14 | 11 | 2018

Seamless Roaming

Seamless Roaming of mobile network is a must in our living when we are walking or traveling in a vehicle. It makes sure our phone call without any interruption, delay or disconnection.

It is the same when apply to Wi-Fi. While Wi-Fi plays more and more important role in our life, studying, doing business, a seamless roaming Wi-Fi is crucial to some applications such as voice-over-ip, real time broadcast and some industrial purpose which require least data buffering and at the same time high bandwidth.

Unlike our cell phones and mobile network, Wi-Fi network has no mechanism yet to actively full control of Wi-Fi client connectivity because Wi-Fi was designed, at the first place, for bridging wireless and wire network. Roaming was not concerned or even not included in IEEE 802.11 standards. So, 100% seamless roaming is impossible to a middle to large scale Wi-Fi network. How about 99%,98%....?

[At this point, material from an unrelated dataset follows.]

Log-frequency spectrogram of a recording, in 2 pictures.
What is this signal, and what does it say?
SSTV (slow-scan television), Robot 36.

When disconnection is unavoidable, there are ways to minimize the time of disconnected so as to maintain certain kind of link quality which enough for fulfilling application's requirement. For example, a VoIP call. It is acceptable if the call didn't disconnect and conversation still clear and smooth.

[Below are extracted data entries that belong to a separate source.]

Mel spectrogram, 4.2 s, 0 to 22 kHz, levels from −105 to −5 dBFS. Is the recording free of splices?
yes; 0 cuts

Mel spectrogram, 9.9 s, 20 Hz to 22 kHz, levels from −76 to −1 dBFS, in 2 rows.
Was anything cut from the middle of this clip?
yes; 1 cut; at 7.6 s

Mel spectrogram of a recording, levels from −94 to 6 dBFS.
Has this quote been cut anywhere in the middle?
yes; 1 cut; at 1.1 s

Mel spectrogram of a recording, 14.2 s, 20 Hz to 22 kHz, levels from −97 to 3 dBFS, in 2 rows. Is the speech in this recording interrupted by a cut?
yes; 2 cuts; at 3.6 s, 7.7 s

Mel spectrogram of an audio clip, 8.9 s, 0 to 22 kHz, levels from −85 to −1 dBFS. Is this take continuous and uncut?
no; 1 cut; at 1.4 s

Same SSID, Channel and Security is most common practice for homes and offices although this is not a seamless roaming solution. When roaming, the client is completely disconnect from original AP before connect to second AP. Few seconds timeout is expected which applications may hang up, disconnected.

WDS (wireless distribution system) is a concept to wirelessly bridge the network to a wire unreachable location and the AP at the same time provides Wi-Fi service to clients. Some product's WDS has a roaming ability because the AP will broadcast Wi-Fi service on behalf of the master AP so client likely to connected to same AP. WDS has a bandwidth issue because speed is cut into half when it bridge once. Two levels WDS turns out quarter bandwidth left. WDS is also not a standard so no guarantee.

One Radio
solution is a 100% seamless but limited to small area which likely as large as coverage by serval AccessPoints. The idea is pretty simple, a client won't disconnect if it didn't leave the coverage of the AccessPoint. Do this by extending the coverage by cable which radio frequency (RF) is running along the cable and end up by antenna. We call this DAS (Distributed Antenna System).


Tunneling
is now the only option capable for large implementation and has no bandwidth issue like WDS. When a client connected to an AP, the data frames are actually tunneled to a controller for processing. The connected AP only provide radio-related processing such as wireless connectivity and encryption. From network layer point of view, clients are always behind the controller, avoid re-broadcasting and learning activities. Hence save a lot of time and so likely be the same as seamless roaming.

Below table is a capture of controller that same device is registered to different interfaces (AP or more specific, radio). The registration helps controller quickly pick the strongest signal AP (radio) for the client and force disconnection to previous AP (radio).

Tunneling + One Radio

Benefits of combining tunneling and DAS solution are:

1) Minimize infrastructure scale (cabling and no. of AP, controller size)
2) Minimize roaming activities (no roaming under one radio), best performance
3) Highest system reliability (DAS can run decade without a single problem), lowest maintenance cost